Surprisingly, Siri performed admirably well (even to accents loosened up with pinot) — responding to most commands with aplomb, and only repeatedly stumbling on the most challenging item on our battery of tests, a request for information: “Who is the president of the United States?” Or, as the evening went on, of the Philippines, North Korea and other more far-flung locales.

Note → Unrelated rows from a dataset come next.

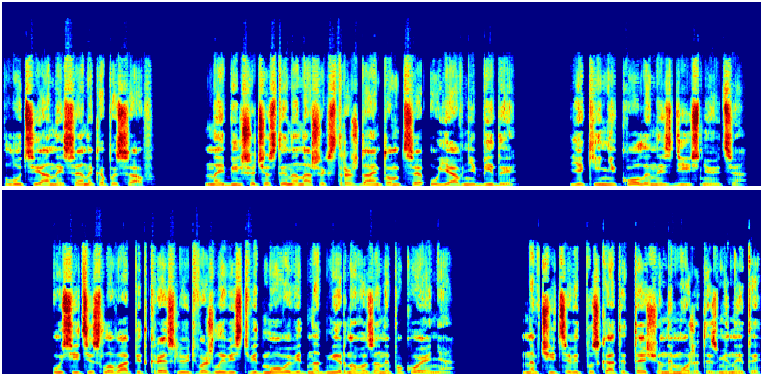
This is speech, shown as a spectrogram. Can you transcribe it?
Луціан Сенека писав найбільша частина наших страждань том це уявні біди, які ніколи не здійснюються. Усі ці слова підкреслюють важливість відмови від надмірного занепокоєння. Навчіться відпускати те, що не можете змінити,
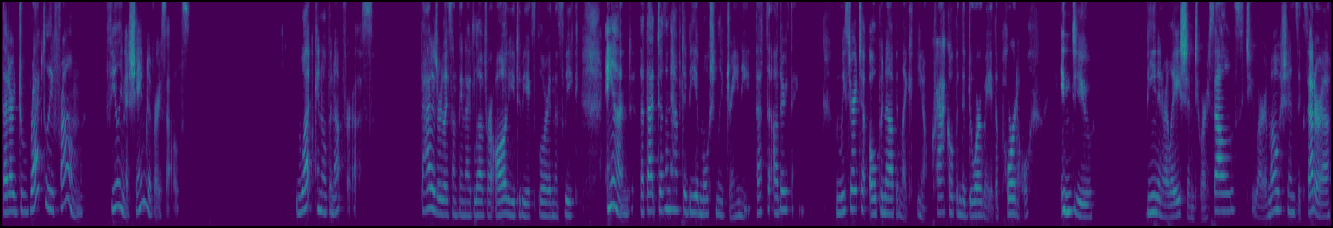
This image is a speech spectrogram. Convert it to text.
that are directly from feeling ashamed of ourselves. What can open up for us? That is really something I'd love for all of you to be exploring this week. And that that doesn't have to be emotionally draining. That's the other thing. When we start to open up and like, you know, crack open the doorway, the portal into being in relation to ourselves, to our emotions, etc.,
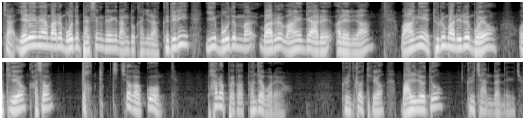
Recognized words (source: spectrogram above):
자, 예레미야 말을 모든 백성들에게 낭독하니라. 그들이 이 모든 말, 말을 왕에게 아뢰, 아뢰리라. 왕이 두루마리를 뭐요? 어떻게 해요? 가서 촉촉 찢어갖고 팔 앞에다 던져버려요. 그러니까 어떻게 해요? 말려도 그렇지 않다는 얘기죠.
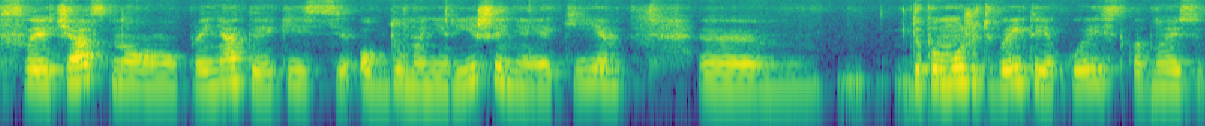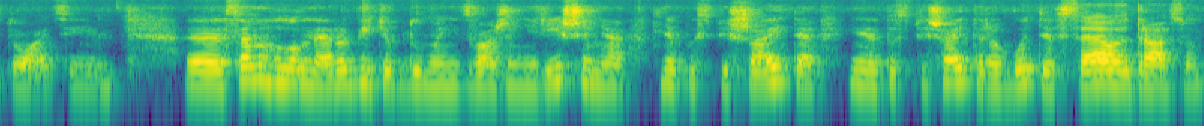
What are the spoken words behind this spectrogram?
своєчасно прийняти якісь обдумані рішення, які е, допоможуть вийти якоїсь складної ситуації. Е, Саме головне, робіть обдумані зважені рішення, не поспішайте і не поспішайте робити все одразу.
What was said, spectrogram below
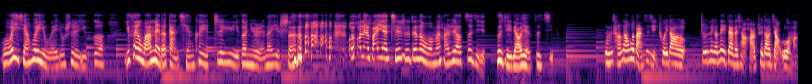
我以前会以为就是一个一份完美的感情可以治愈一个女人的一生，我后来发现其实真的我们还是要自己自己了解自己。我们常常会把自己推到，就是那个内在的小孩推到角落嘛。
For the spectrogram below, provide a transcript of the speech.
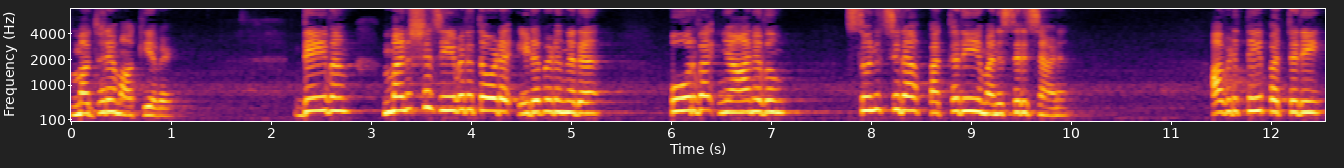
മധുരമാക്കിയവൾ. ദൈവം മനുഷ്യ ജീവിതത്തോട് ഇടപെടുന്നത് പൂർവജ്ഞാനവും സുനിശ്ചിത പദ്ധതിയും അനുസരിച്ചാണ്. അവിടുത്തെ പദ്ധതി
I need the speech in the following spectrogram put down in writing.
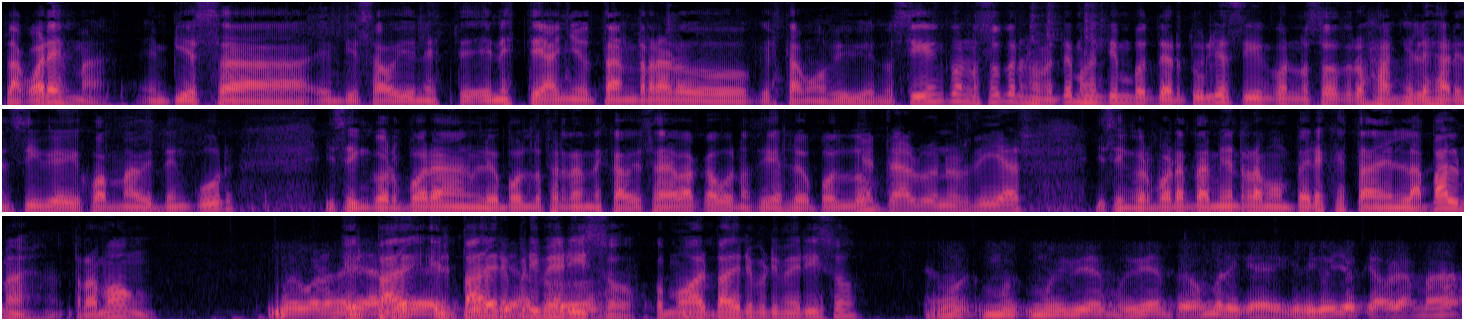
La cuaresma empieza, empieza hoy en este, en este año tan raro que estamos viviendo. Siguen con nosotros, nos metemos en tiempo de tertulia, siguen con nosotros Ángeles Arencibia y Juanma Betancourt y se incorporan Leopoldo Fernández Cabeza de Vaca. Buenos días, Leopoldo. ¿Qué tal? Buenos días. Y se incorpora también Ramón Pérez, que está en La Palma. Ramón. Muy buenos El días, padre, Miguel. el padre primerizo. ¿Cómo va el padre primerizo? Muy, muy- bien, muy bien, pero hombre, que, que digo yo que habrá más,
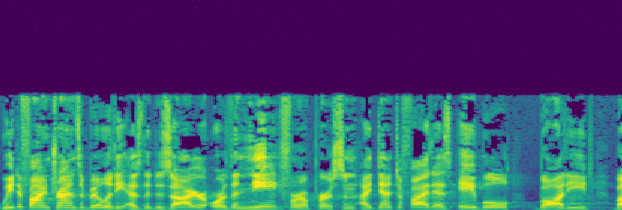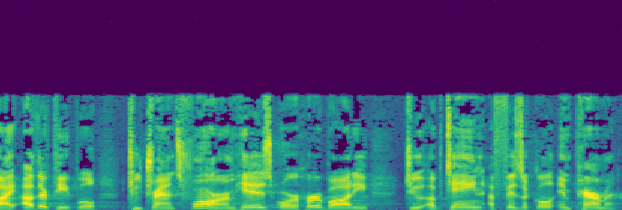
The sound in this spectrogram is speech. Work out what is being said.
We define transability as the desire or the need for a person identified as able bodied by other people to transform his or her body to obtain a physical impairment,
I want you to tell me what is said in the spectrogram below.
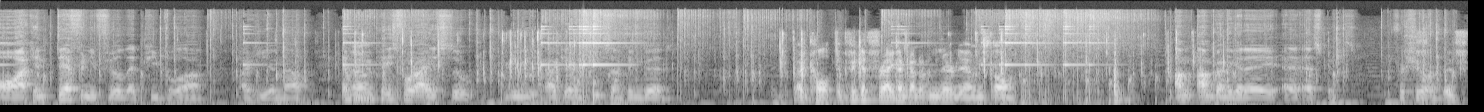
Oh, I can definitely feel that people are are here now. When Yeah. we play 4i, so we are guaranteed something good. I call if we get fragged, I'm gonna literally uninstall. I'm I'm gonna get a, a aspect for sure. If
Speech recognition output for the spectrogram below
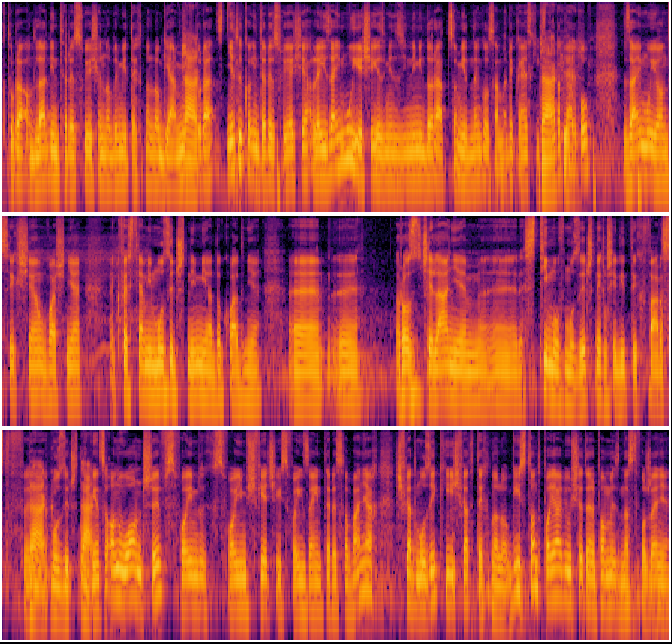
która od lat interesuje się nowymi technologiami, Tak. która nie tylko interesuje się, ale i zajmuje się, jest między innymi doradcą jednego z amerykańskich Tak startupów, zajmujących się właśnie kwestiami muzycznymi, a dokładnie e, e, rozdzielaniem e, steamów muzycznych, czyli tych warstw e, Tak, muzycznych. tak. Więc on łączy w swoim, w swoim świecie i swoich zainteresowaniach świat muzyki i świat technologii. Stąd pojawił się ten pomysł na stworzenie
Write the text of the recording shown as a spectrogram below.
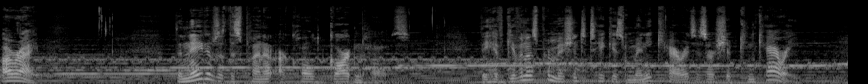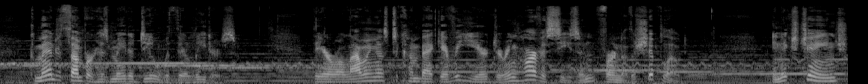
All right. The natives of this planet are called garden holes. They have given us permission to take as many carrots as our ship can carry. Commander Thumper has made a deal with their leaders. They are allowing us to come back every year during harvest season for another shipload. In exchange,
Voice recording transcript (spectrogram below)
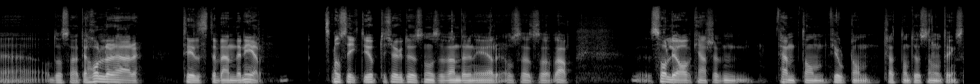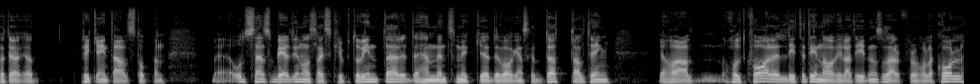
Eh, och då sa jag att jag håller det här tills det vänder ner. Och så gick det upp till 20 000 och så vände det ner och så, så ja, sålde jag av kanske 15, 14, 13 000 någonting. Så att jag, jag prickade inte alls toppen. Eh, och sen så blev det någon slags kryptovinter. Det hände inte så mycket. Det var ganska dött allting. Jag har all, hållit kvar ett litet innehav hela tiden sådär, för att hålla koll.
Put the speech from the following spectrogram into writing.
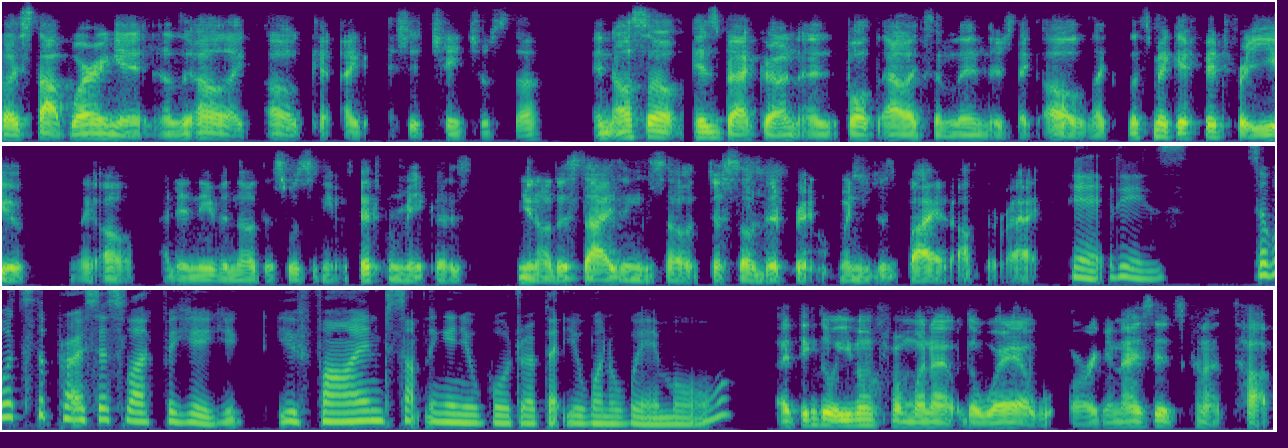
So I stopped wearing it. I was like, oh, like oh, okay, I, I should change some stuff. And also his background and both Alex and Lynn, there's like, oh, like let's make it fit for you like oh i didn't even know this wasn't even fit for me because you know the sizing is so just so different when you just buy it off the rack yeah it is so what's the process like for you you you find something in your wardrobe that you want to wear more I think though even from when I the way I organize it, it's kind of top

Siri thought Chinese-born journalist Yuhan’s request was for the “Wednesday president of the United States”; John’s Pinoy-inflected query for the president of the Philippines brought up a search for the “president of beekeeping”; and Yuna Yang, a charming fashion designer of South Korean origin, managed to get Siri stuck in a series of ever more absurd loops with her simple world leader requests, triggering random Google Map searches and phone calls, and finally causing the poor virtual aide de camp to give up, saying she “I don’t see ‘East Princeton up North Korea’ in your address book.”
Of course, Siri is still in beta, and Apple says that she’s designed to learn and improve. “The more you use Siri, the better it will understand you,” says Apple spokesperson Natalie Harris. “It does this by learning about your accent and other characteristics of your voice. Siri uses voice recognition algorithms to categorize your voice into one of the dialects or accents it understands. And as more people use Siri and it’s exposed to more variations of a language, its overall recognition of dialects and accents will continue to improve, and Siri will work even better.”
And not just in English, either — Siri already speaks French and German, and will add Japanese, Chinese, Korean, Spanish and Italian next year, with more tongues soon to follow. Which brings up the interesting possibility that, rather than turning language into a handicap, Siri might eventually be the basis of a true universal communicator: Imagine speaking one language into Siri’s ear, and having her transmit another to the person on the other side of the phone, in real-time. In short, Siri’s future may be more Star Trek than 2001: A Space Odyssey.
Or so we can only hope.